First, solve for the value of x: square both sides of √(x)2 = 3 to get x2 = 9. Now, this looks just like our rule #2: we take the square root to get x = 3, x = -3.
If you’re not sure that rule #2 (take both roots) should apply, try plugging the two answers into the original equation, √x2 = 3 to see whether they make the equation true. If we plug 3 into the equation √x2 = 3, we get: √(3)2 = 3. Is this true? Yes: √(3)2 = √9 and that does indeed equal 3.
Now, try plugging -3 into the equation: √(-3)2= 3. We have a negative under the square root sign, but we also have an exponent. Follow the order of operations: square the number first to get √9. No more negative number under the exponent! Finishing off the problem, we get √9 and once again that does equal 3, so -3 is also a possible value for x. The variable x could equal 3 or -3.
How am I going to remember all that?
Notice something: the first example has either a real number or a plain variable (no exponent) under the square root sign. In both circumstances, we solve only for the positive value of the root, not the negative one.
The second and third examples both include an exponent. Our second rule doesn’t include any square root symbol at all “ if we have only exponents, no roots at all, then we can have both positive and negative roots. Our third rule does have a square root symbol, but it also has an exponent. In cases like this, we’ll usually solve for both roots; if you’re not sure, check the math just as we did in the above example. First, we solve for both solutions and then we plug both back into the original equation. Any answer that works, or gives us a true equation, is a valid possible solution.
Takeaways for Square Roots:
(1) If there is an actual number shown under an actual square root sign, then take only the positive root.
(2) If, on the other hand, there are variables and exponents involved, be careful. If you have only exponents and no square root sign, then take both roots. If you have both an exponent and a square root sign, you’ll have to do the math to see, but most of the time both the positive and negative roots will be valid.

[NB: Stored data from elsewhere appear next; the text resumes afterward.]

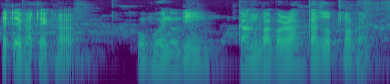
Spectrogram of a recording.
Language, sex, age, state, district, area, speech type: Assamese, male, 18-30, Assam, Kamrup Metropolitan, urban, spontaneous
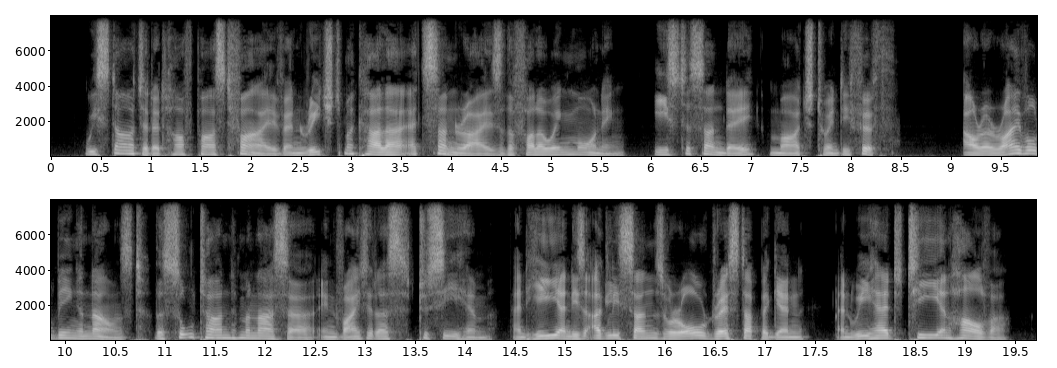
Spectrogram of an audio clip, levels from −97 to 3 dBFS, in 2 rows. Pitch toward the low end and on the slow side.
No: low, 120 Hz; average, 145 wpm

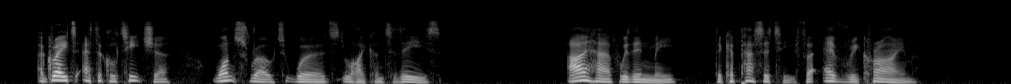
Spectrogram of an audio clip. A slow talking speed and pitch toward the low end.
Yes: slow, 115 wpm; low, 120 Hz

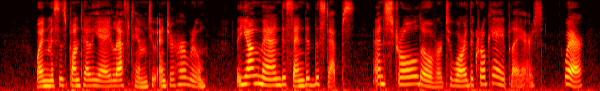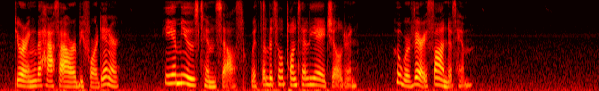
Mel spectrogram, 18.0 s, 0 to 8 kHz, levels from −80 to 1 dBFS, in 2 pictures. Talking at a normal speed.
Yes: average, 145 wpm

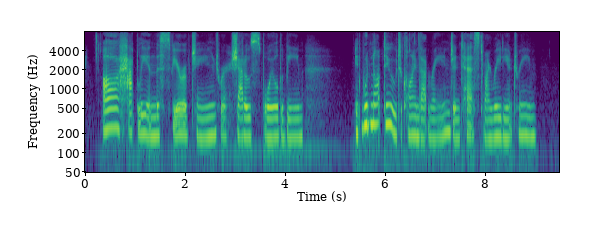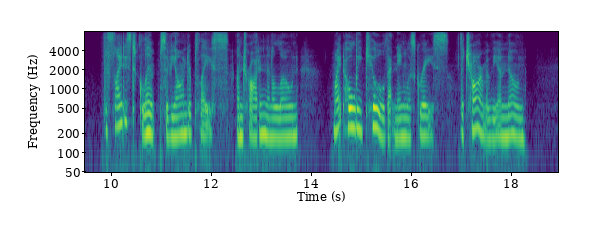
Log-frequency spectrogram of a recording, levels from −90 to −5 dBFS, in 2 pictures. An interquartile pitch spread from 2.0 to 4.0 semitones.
Yes: narrow, 2.5 semitones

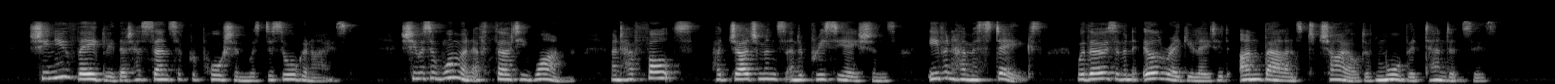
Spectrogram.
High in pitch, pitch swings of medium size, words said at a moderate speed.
Yes: high, 220 Hz; average, 4.3 semitones; average, 145 wpm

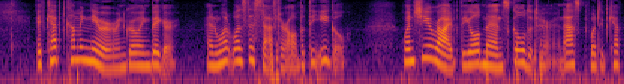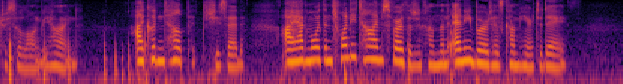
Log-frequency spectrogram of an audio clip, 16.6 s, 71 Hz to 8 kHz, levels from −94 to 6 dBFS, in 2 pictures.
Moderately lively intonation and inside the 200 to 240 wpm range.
Yes: average, 4.5 semitones; fast, 205 wpm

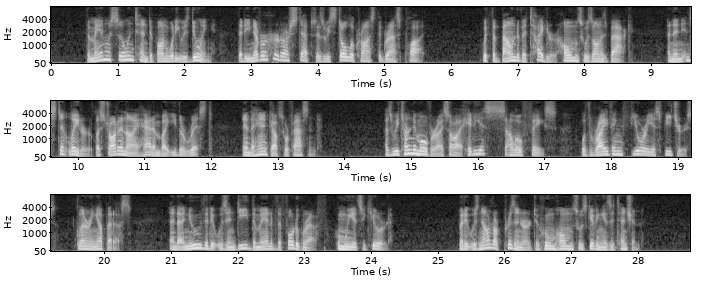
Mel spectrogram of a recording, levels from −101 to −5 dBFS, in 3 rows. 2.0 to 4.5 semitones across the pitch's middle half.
No: average, 5.1 semitones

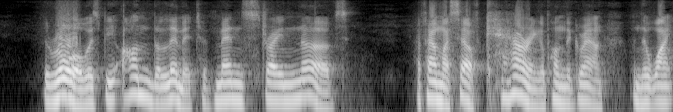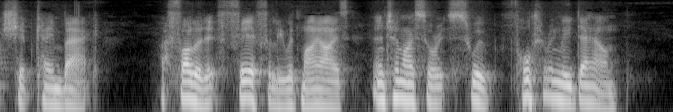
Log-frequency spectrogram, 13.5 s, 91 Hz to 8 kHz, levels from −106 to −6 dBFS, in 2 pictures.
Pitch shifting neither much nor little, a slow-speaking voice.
No: average, 3.9 semitones; average, 165 wpm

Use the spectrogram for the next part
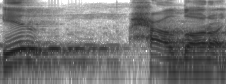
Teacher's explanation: tahan di ujung lidah bersama ujung gigi serri atas kita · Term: tanpa qalqalah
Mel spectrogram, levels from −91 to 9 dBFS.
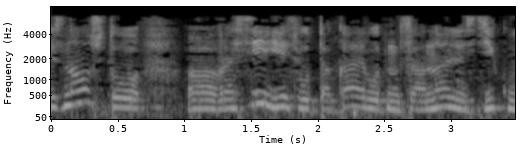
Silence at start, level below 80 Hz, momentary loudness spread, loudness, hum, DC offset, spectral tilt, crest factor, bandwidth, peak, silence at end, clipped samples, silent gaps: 0 s; -60 dBFS; 7 LU; -34 LUFS; none; under 0.1%; -3.5 dB/octave; 16 dB; 6.6 kHz; -20 dBFS; 0 s; under 0.1%; none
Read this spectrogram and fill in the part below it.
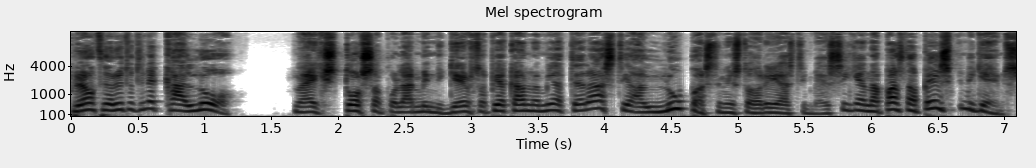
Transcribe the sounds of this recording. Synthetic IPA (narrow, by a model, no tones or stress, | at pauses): ple̞o̞nθe̞o̞ɾit̪eot̪inekɐlo̞ | nɐe̞çi̥st̪o̞sɐpo̞lɐminiɟe̞jmst̪ɐopiɐkɐnunemɲiɐt̪e̞ɾɐst̪iɐlupɐst̪inist̪o̞ɾiɐst̪ime̞siʝɐnɐpɐznɐpe̞zizminiɟejms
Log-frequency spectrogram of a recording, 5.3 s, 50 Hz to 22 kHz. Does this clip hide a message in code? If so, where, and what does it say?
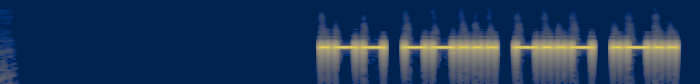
Yes: Morse code from 2.4 to 5.1 s, heard as a keyed tone, about 21 wpm, 700 Hz. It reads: W7XL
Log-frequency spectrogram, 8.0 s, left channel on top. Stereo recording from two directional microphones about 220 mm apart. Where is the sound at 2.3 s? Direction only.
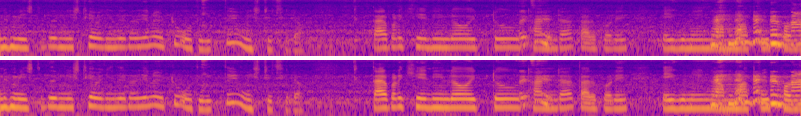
5° right (ahead or behind).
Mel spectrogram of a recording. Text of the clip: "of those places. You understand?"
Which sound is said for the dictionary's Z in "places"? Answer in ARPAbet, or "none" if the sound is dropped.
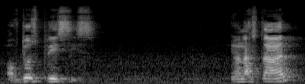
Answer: S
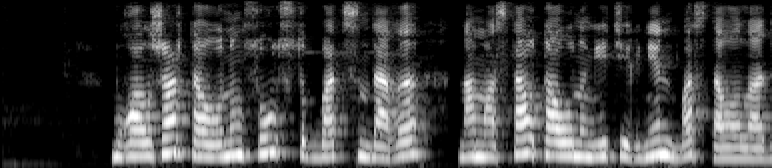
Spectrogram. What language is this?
Kazakh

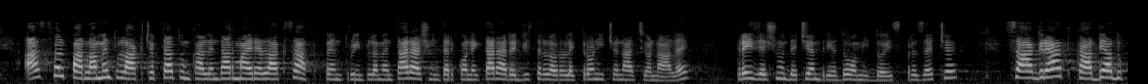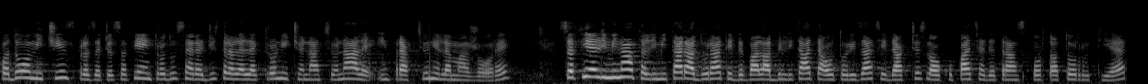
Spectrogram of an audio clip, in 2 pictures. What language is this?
Romanian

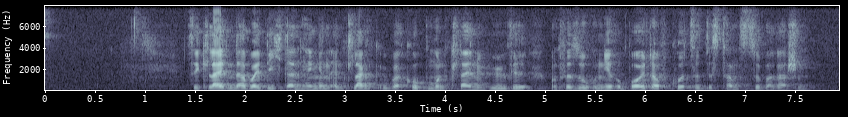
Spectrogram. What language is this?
German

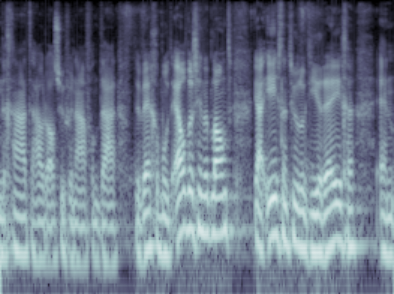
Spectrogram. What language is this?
Dutch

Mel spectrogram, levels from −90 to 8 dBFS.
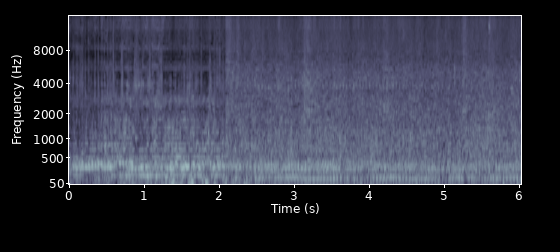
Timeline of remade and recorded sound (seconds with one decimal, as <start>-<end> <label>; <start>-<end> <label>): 0.0-2.1 remade; 2.1-6.0 recorded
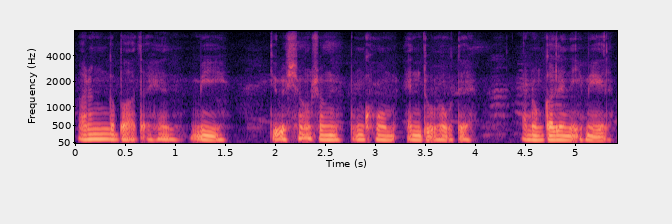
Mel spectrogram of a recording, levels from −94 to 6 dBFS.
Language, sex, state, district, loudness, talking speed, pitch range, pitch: Mizo, male, Mizoram, Aizawl, -19 LUFS, 200 wpm, 110-125 Hz, 115 Hz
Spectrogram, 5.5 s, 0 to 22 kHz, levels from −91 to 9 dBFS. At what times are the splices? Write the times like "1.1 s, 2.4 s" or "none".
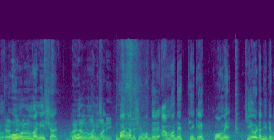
2.3 s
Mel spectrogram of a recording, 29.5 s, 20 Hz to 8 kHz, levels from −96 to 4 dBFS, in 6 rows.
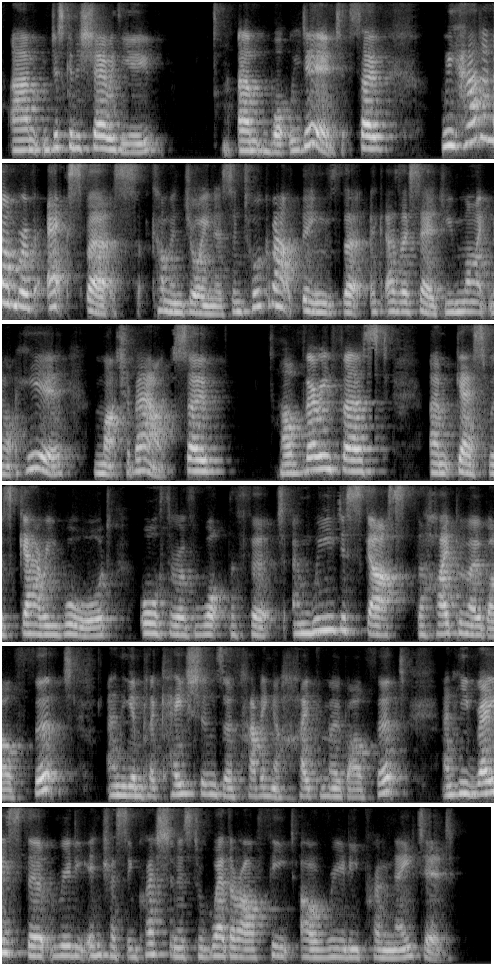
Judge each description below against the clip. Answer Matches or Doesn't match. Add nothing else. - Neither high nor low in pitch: Matches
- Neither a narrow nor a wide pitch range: Matches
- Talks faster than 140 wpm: Matches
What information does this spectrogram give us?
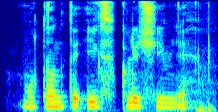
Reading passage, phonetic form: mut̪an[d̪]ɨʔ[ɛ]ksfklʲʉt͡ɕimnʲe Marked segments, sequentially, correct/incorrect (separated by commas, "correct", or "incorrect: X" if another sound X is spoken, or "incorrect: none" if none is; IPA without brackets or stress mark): incorrect: t̪, incorrect: i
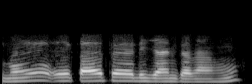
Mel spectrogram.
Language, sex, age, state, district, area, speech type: Hindi, male, 18-30, Uttar Pradesh, Jaunpur, rural, conversation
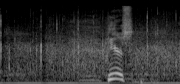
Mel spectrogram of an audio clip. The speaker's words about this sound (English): Oh, come on, give him a hand clap.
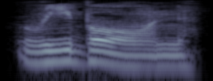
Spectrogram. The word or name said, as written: reborn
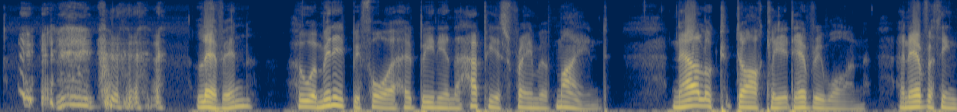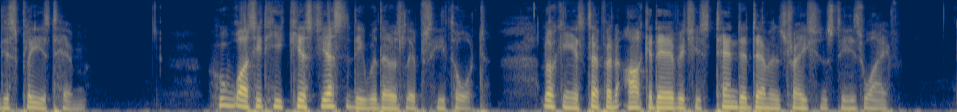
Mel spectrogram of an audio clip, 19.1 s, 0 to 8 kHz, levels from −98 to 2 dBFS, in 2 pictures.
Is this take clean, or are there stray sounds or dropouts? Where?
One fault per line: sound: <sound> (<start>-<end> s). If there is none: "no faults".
sound: laugh (0.2-1.7 s)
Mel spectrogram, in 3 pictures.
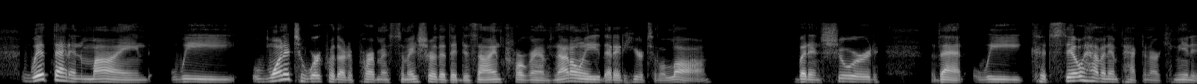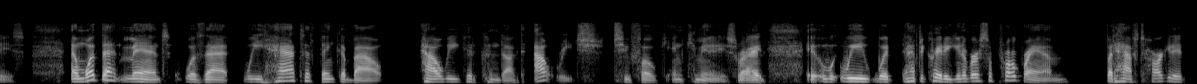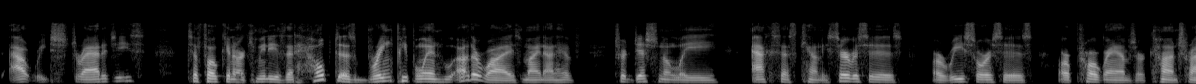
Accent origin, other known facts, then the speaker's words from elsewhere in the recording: Los Angeles, California, United States; And so growing up in South Los Angeles, I always knew that my neighborhood was different, right, from our counterparts in Santa Monica or Beverly Hills.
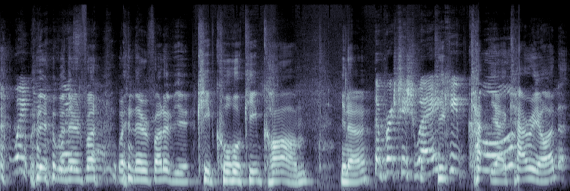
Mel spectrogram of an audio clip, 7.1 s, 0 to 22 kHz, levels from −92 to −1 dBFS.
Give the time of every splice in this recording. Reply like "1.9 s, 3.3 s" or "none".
2.4 s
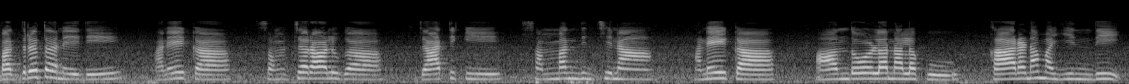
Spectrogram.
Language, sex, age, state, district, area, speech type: Telugu, female, 60+, Andhra Pradesh, East Godavari, rural, read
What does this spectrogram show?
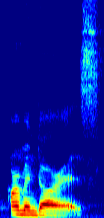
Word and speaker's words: Armendariz: She was unable to join us last week, but, and I'll get you to pronounce the last name for us. Armen Darees. Armandares.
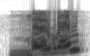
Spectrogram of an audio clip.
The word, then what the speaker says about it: moral: Which words are stressed on the first syllable? Yes, labor, moral, practice, and loyal. And the other words are stressed on the second syllable, that is, the words protect and agree.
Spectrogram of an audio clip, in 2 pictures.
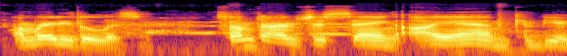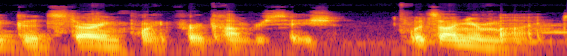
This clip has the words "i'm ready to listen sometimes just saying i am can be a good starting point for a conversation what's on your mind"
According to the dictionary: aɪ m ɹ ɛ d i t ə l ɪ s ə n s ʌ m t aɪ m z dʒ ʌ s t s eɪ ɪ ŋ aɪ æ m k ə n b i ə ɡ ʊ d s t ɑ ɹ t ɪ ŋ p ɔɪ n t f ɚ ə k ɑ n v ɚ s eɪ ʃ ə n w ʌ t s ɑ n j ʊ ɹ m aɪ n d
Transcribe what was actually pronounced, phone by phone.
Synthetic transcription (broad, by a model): aɪ m ɹ ɛ d i t ə l ɪ s ə n s ʌ m t aɪ m z dʒ ʌ s t s eɪ ɪ ŋ aɪ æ m k ə n b i ə ɡ ʊ d s t ɑ ɹ t ɪ ŋ p ɔɪ n t f ɚ ə k ɑ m v ɚ s eɪ ʃ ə n w ʌ t s n j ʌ ɹ m aɪ n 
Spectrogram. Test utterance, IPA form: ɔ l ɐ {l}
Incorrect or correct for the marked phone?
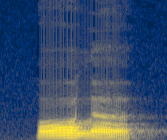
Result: incorrect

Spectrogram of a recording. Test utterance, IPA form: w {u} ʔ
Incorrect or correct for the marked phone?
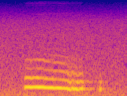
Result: correct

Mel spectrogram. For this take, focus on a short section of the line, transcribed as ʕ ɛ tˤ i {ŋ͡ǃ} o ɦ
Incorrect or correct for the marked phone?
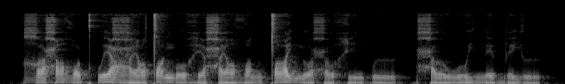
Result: incorrect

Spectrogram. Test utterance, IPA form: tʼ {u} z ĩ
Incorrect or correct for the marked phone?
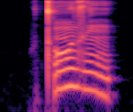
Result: incorrect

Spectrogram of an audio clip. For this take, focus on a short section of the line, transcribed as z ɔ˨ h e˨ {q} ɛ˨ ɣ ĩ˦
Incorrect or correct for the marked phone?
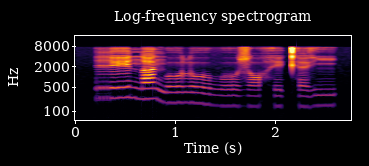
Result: incorrect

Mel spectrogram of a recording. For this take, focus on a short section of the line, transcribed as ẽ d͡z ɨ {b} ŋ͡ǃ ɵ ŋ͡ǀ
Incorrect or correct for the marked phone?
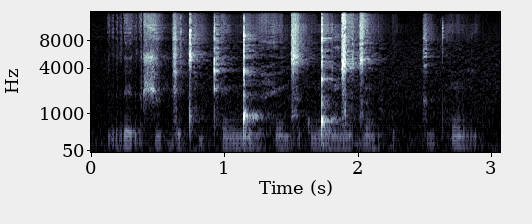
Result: incorrect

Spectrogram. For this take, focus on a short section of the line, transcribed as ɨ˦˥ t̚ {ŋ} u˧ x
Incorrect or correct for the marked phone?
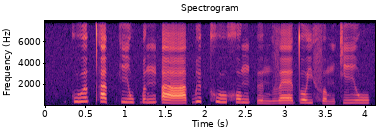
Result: incorrect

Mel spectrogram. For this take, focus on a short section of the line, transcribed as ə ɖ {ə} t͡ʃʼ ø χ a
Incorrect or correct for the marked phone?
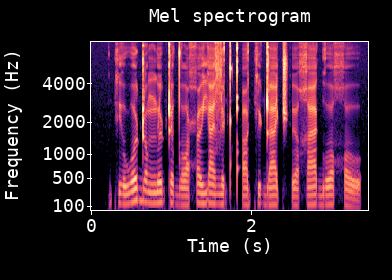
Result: incorrect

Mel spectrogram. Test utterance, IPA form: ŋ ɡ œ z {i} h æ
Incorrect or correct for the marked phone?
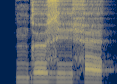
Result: incorrect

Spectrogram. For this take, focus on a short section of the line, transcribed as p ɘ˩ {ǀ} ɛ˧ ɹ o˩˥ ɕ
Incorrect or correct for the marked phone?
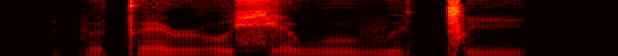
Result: incorrect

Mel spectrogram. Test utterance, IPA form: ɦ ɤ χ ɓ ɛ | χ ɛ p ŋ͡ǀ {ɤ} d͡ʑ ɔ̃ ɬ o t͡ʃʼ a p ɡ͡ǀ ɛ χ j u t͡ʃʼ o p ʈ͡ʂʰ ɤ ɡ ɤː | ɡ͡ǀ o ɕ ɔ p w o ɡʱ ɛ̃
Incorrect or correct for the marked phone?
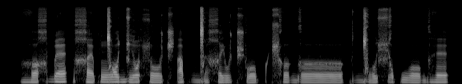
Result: incorrect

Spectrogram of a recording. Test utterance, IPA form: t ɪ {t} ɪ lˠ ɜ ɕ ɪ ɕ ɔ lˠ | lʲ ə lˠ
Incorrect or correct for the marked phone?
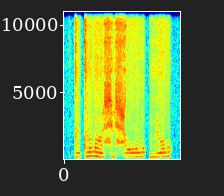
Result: correct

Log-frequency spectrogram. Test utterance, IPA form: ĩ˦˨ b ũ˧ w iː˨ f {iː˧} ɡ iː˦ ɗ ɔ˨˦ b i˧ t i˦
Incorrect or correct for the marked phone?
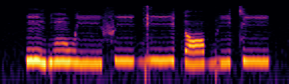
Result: incorrect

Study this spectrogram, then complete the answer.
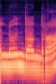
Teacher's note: ujung lidah tempelkan ke gusi atas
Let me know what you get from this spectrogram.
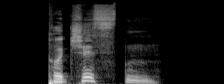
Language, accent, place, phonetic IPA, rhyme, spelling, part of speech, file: German, Germany, Berlin, [pʊˈt͡ʃɪstn̩], -ɪstn̩, Putschisten, noun, De-Putschisten.ogg
- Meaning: inflection of Putschist: 1. genitive/dative/accusative singular 2. nominative/genitive/dative/accusative plural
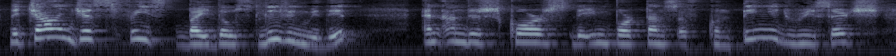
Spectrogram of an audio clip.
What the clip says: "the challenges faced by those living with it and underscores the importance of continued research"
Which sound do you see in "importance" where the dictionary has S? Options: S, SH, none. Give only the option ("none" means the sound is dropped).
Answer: S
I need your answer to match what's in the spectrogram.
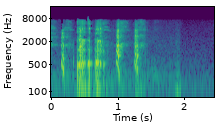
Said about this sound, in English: It was a burp. Now my stomach is like huge and bloated.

(3) If you’re not sure whether to include the negative root, try plugging it back into the original to see whether it produces a true answer (such as √(-3)2 = 3) or an invalid situation (such as √-9, which doesn’t equal any real number).
* The text excerpted above from The Official Guide for GMAT Review 13th Edition is copyright GMAC (the Graduate Management Admissions Council). The short excerpts are quoted under fair-use statutes for scholarly or journalistic work; use of these excerpts does not imply endorsement of this article by GMAC.